### INSTRUCTIONS FOR THE TASK
Locate the line that contains "What was said in the" in the data that follows. Copy it and every subsequent line to the end, exactly, excluding pictures.

### RECORDS TO PROCESS
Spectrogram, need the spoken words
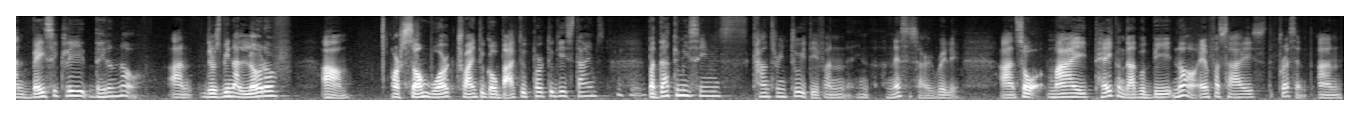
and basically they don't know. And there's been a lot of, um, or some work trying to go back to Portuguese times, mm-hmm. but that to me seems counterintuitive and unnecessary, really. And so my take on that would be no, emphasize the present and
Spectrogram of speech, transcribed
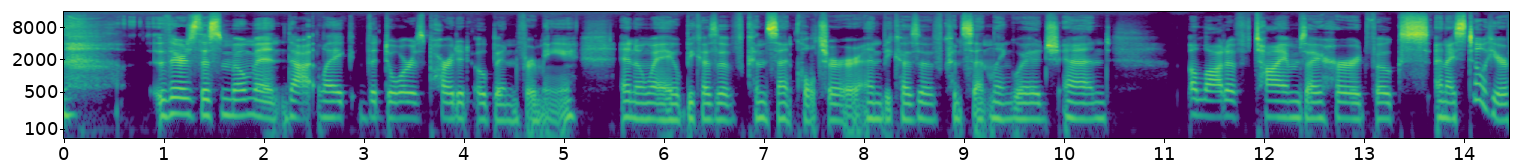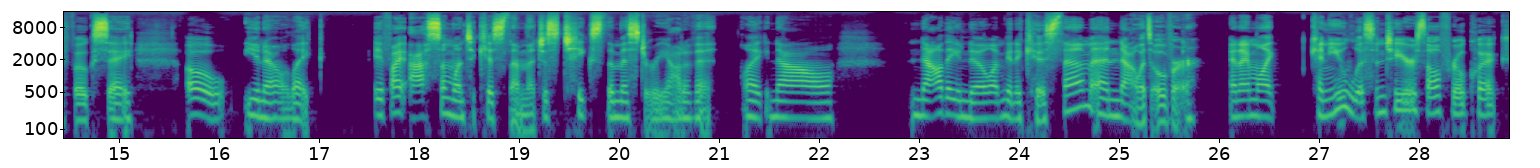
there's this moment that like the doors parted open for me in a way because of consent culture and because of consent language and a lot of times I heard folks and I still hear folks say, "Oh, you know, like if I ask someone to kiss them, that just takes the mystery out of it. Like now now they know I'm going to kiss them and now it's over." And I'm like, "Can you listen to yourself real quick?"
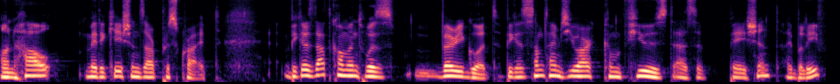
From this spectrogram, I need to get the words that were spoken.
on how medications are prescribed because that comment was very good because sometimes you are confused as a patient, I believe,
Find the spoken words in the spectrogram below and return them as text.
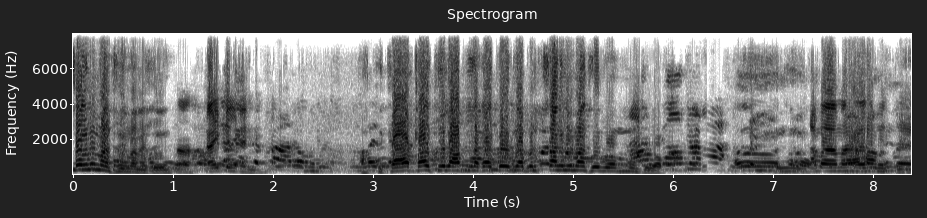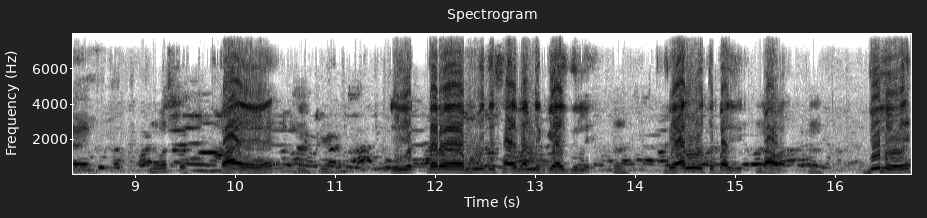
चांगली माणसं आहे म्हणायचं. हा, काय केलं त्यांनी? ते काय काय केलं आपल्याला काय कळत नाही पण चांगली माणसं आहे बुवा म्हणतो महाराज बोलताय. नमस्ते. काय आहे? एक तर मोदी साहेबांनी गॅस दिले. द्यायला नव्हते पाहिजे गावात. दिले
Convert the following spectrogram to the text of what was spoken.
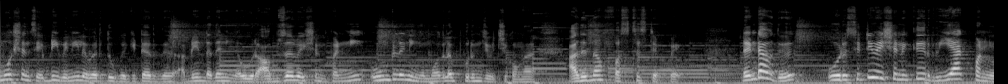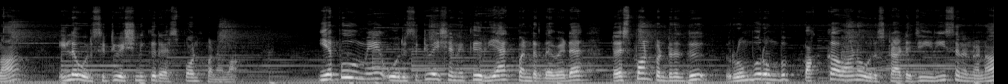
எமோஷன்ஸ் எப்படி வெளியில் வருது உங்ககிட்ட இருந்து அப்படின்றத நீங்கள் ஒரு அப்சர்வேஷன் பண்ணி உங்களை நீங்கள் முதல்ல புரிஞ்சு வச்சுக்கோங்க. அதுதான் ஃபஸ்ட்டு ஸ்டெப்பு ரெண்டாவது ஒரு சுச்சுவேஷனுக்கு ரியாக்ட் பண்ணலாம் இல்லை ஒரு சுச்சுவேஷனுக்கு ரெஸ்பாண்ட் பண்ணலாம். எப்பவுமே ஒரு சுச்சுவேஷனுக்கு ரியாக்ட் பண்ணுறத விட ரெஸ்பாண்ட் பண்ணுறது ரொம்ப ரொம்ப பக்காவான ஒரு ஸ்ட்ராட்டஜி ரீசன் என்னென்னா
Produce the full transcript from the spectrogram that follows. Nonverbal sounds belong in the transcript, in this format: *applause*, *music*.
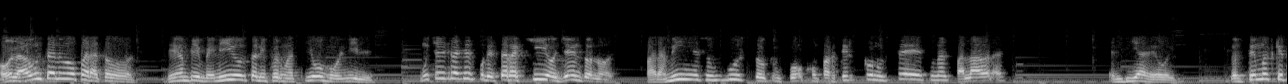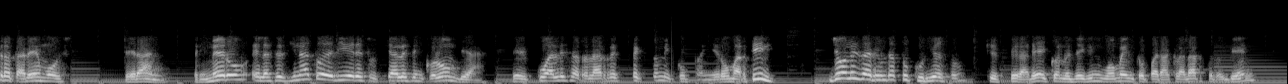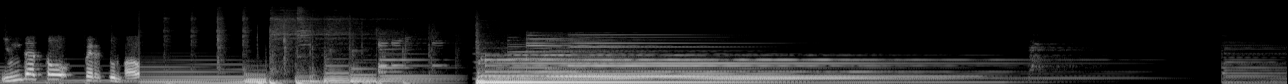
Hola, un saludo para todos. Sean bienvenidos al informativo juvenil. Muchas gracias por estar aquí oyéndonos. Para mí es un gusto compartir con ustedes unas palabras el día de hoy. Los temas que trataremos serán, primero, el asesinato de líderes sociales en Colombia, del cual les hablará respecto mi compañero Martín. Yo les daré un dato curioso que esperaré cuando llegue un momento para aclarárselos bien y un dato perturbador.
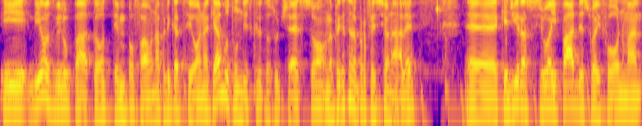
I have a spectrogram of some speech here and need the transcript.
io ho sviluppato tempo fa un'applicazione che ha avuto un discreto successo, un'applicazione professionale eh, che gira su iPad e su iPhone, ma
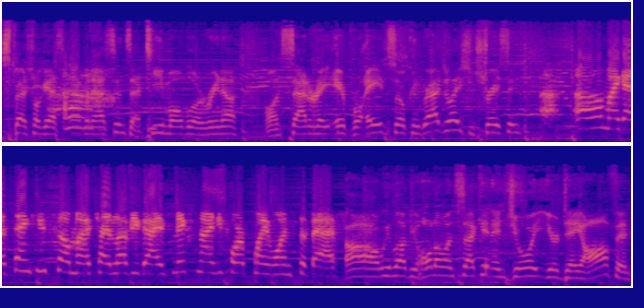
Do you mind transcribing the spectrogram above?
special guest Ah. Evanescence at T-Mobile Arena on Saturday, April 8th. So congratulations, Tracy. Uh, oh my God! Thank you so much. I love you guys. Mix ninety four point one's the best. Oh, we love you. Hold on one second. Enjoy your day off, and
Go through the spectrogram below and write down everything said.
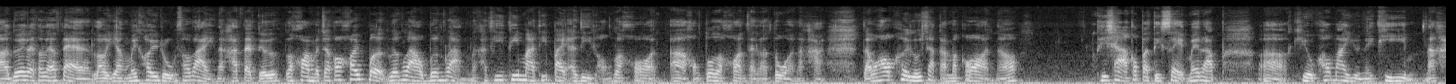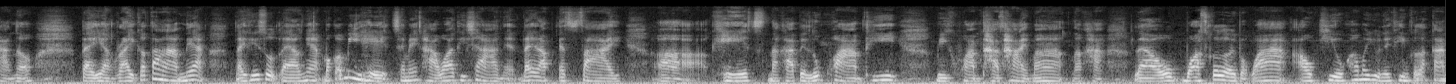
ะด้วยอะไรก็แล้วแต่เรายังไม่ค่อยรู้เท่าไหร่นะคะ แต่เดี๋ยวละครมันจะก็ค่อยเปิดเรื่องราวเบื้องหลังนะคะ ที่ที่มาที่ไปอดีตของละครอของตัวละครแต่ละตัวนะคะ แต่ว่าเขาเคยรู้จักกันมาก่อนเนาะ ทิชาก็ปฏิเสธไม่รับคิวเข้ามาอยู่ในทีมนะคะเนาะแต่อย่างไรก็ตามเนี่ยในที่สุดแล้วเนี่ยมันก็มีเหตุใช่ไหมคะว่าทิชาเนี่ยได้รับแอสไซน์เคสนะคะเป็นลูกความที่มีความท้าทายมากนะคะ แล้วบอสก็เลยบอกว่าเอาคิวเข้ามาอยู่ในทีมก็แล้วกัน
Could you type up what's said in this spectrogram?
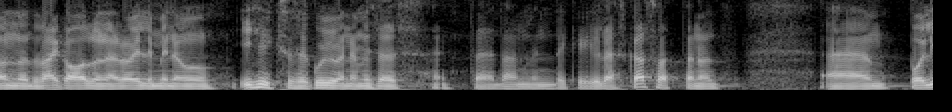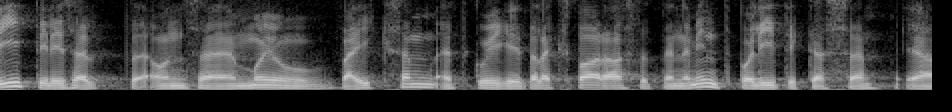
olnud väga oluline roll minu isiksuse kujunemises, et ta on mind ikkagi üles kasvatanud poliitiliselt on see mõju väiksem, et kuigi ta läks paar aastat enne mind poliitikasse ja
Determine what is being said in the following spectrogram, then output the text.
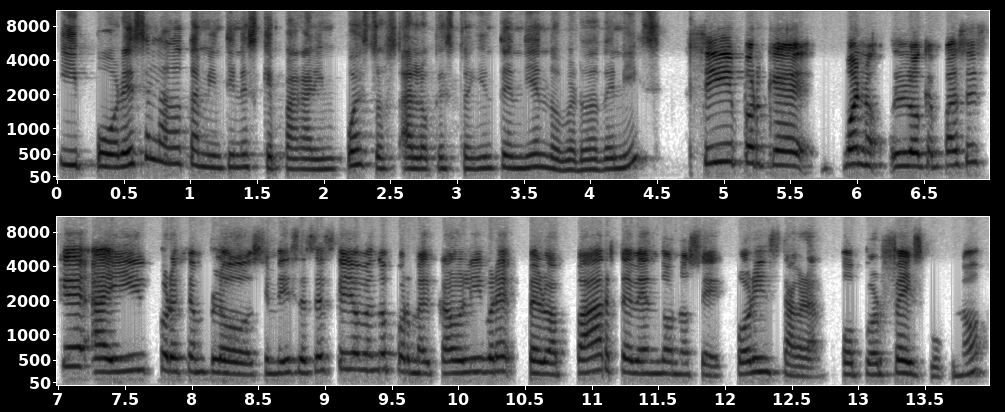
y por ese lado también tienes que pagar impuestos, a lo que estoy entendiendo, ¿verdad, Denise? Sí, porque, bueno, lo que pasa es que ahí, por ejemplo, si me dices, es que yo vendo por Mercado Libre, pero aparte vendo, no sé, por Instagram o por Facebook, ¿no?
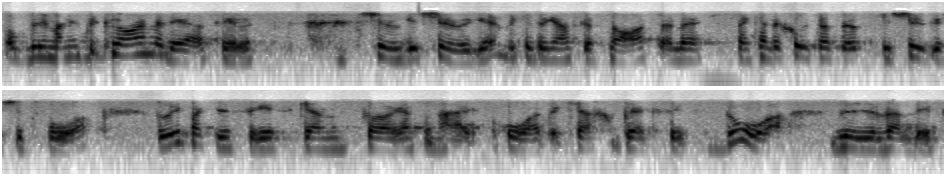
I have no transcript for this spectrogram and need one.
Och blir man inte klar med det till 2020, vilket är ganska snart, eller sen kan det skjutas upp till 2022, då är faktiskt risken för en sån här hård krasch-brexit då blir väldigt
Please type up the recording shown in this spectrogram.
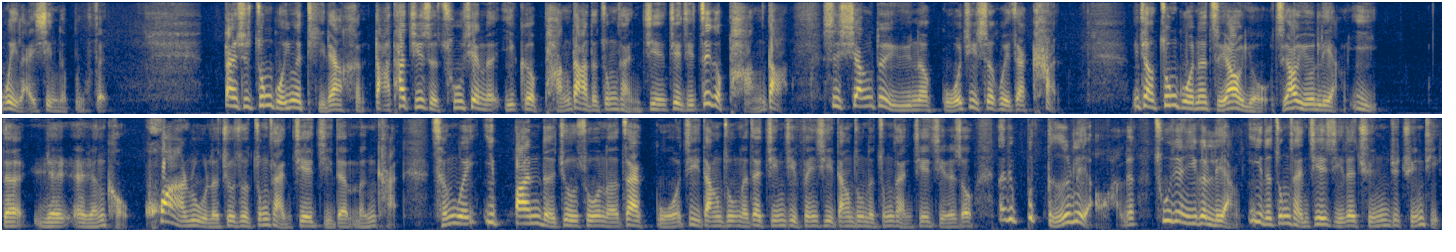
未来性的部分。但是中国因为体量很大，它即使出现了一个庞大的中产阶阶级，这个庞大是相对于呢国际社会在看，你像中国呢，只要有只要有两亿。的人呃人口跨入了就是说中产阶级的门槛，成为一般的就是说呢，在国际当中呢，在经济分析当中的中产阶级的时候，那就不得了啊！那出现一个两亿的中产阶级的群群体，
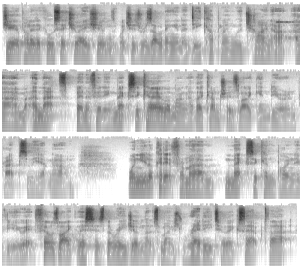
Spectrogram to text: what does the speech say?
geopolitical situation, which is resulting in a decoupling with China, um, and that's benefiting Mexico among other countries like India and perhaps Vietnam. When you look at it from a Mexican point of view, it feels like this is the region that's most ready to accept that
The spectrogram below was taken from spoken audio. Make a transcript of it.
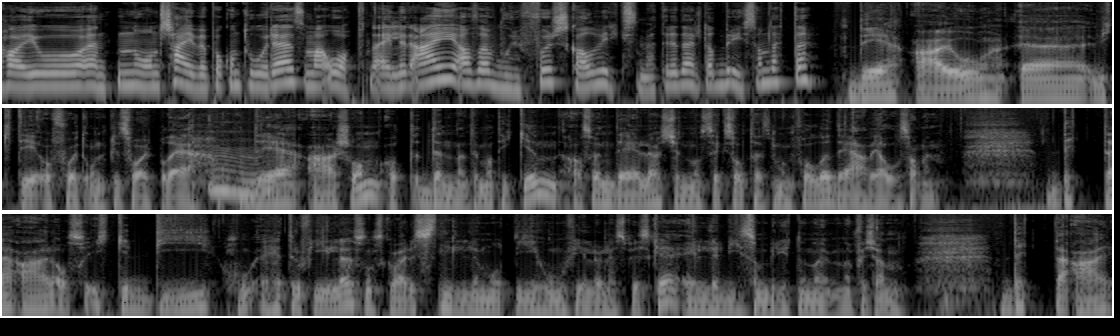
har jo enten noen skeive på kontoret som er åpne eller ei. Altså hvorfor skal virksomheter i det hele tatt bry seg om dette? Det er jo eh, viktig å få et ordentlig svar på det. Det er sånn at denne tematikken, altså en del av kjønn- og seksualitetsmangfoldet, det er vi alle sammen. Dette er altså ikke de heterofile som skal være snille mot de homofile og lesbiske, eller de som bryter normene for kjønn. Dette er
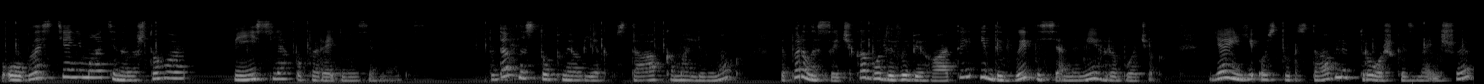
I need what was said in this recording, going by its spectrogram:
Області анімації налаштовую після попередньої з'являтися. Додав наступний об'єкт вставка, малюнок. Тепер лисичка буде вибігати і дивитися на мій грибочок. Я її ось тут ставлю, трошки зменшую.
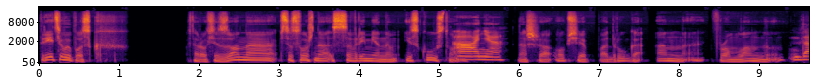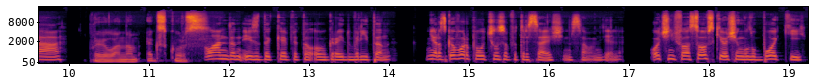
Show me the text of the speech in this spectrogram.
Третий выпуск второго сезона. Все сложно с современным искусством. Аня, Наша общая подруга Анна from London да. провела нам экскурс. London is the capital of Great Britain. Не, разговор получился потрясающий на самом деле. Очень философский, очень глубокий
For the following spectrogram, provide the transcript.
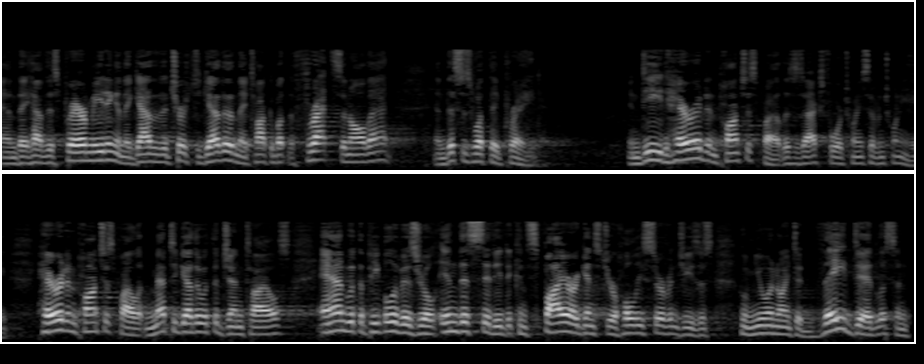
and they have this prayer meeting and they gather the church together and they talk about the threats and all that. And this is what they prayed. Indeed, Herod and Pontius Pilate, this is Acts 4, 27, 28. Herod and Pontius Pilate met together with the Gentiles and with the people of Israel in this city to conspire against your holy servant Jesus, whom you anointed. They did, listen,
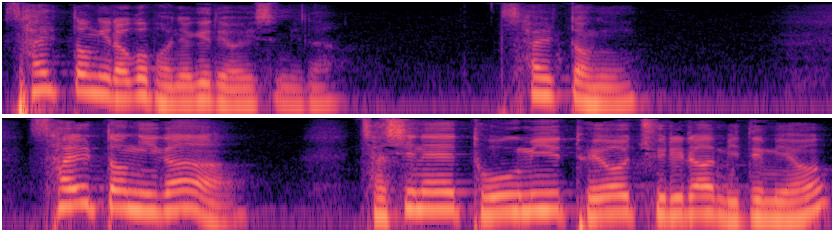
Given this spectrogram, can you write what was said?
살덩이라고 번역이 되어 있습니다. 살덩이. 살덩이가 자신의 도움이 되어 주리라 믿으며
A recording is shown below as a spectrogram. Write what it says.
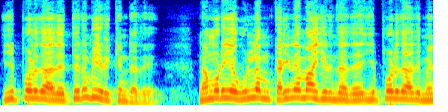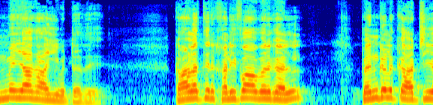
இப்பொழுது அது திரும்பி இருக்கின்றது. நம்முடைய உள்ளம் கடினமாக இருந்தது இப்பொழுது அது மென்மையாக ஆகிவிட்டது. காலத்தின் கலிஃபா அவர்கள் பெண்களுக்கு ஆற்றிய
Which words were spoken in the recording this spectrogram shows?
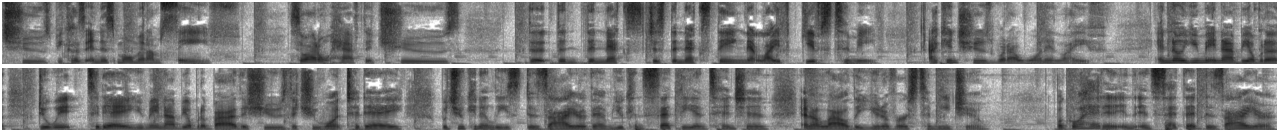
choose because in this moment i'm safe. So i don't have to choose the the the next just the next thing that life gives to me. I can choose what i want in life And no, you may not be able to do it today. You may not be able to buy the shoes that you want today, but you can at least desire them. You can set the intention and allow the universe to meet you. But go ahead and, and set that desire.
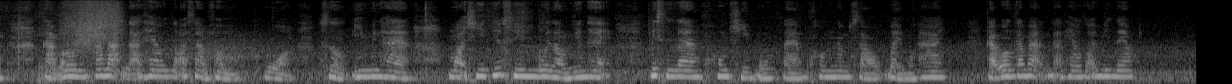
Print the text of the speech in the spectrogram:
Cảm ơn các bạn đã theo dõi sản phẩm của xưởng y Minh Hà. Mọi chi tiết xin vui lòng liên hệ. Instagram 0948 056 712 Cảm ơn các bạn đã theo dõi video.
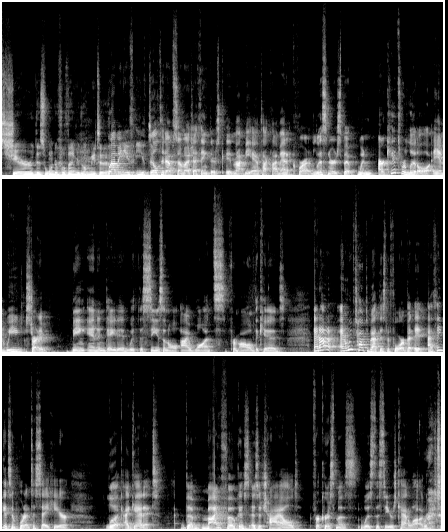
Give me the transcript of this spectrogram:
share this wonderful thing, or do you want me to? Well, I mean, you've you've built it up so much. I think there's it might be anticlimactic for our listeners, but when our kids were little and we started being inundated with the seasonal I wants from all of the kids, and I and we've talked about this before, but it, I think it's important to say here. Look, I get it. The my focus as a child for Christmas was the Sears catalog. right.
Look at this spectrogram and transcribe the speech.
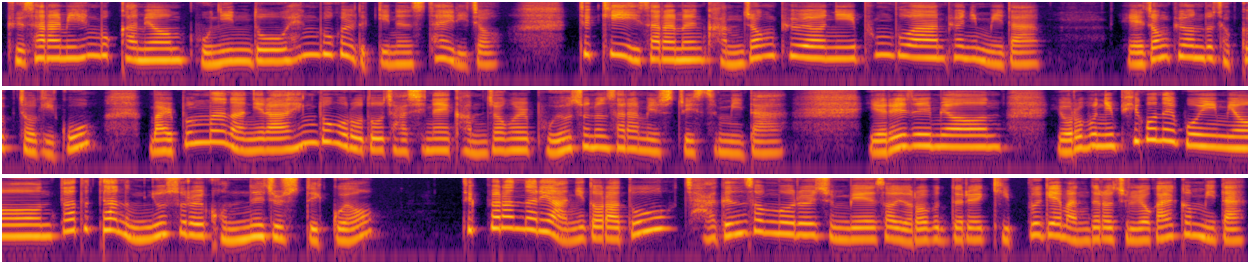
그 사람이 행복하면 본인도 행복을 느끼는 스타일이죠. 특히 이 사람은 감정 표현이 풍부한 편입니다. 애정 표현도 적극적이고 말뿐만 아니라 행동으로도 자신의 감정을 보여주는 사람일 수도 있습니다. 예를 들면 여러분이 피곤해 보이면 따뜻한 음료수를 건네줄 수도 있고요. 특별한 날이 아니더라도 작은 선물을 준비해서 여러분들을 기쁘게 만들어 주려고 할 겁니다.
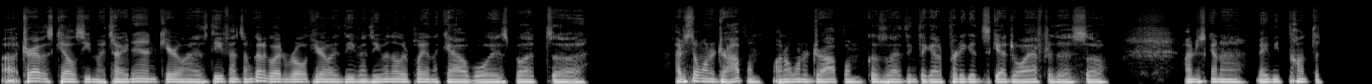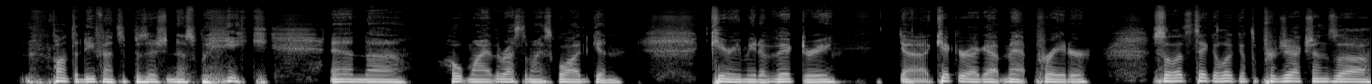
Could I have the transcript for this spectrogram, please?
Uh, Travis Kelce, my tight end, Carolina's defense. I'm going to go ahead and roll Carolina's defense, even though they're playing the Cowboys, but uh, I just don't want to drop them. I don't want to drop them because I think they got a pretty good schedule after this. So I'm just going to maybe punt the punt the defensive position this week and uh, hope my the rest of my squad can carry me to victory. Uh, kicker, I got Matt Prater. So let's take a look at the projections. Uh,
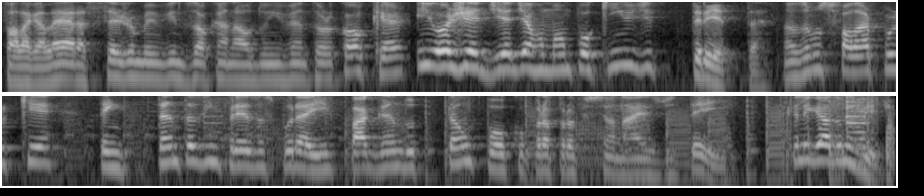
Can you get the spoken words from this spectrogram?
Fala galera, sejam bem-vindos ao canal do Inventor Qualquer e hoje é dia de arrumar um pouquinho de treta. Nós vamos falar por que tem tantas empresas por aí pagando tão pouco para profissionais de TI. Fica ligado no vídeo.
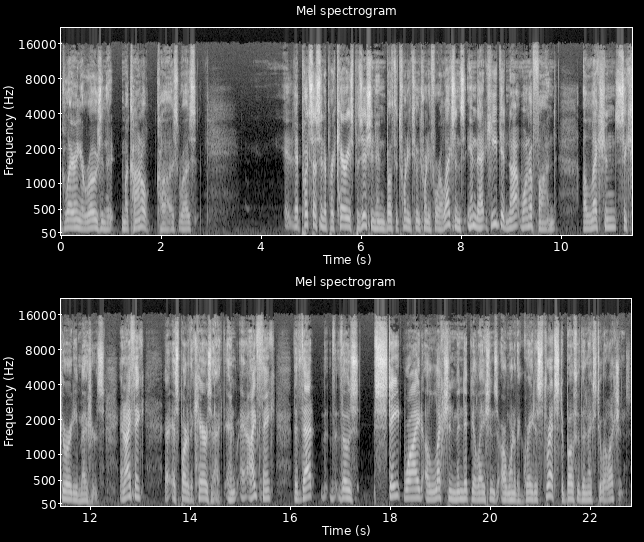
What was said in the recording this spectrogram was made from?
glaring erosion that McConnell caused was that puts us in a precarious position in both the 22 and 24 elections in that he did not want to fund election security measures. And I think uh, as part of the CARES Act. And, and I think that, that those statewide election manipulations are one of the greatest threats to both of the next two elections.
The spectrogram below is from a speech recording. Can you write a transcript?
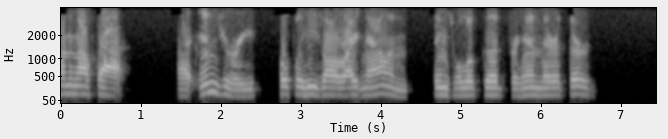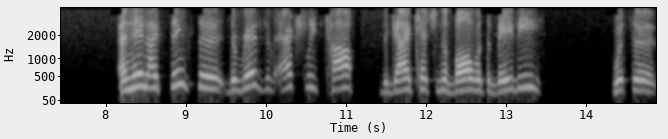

### YOUR SOLUTION
What was said in the recording this spectrogram was made from?
glaring erosion that McConnell caused was that puts us in a precarious position in both the 22 and 24 elections in that he did not want to fund election security measures. And I think uh, as part of the CARES Act. And, and I think that, that those statewide election manipulations are one of the greatest threats to both of the next two elections.
The spectrogram below is from a speech recording. Can you write a transcript?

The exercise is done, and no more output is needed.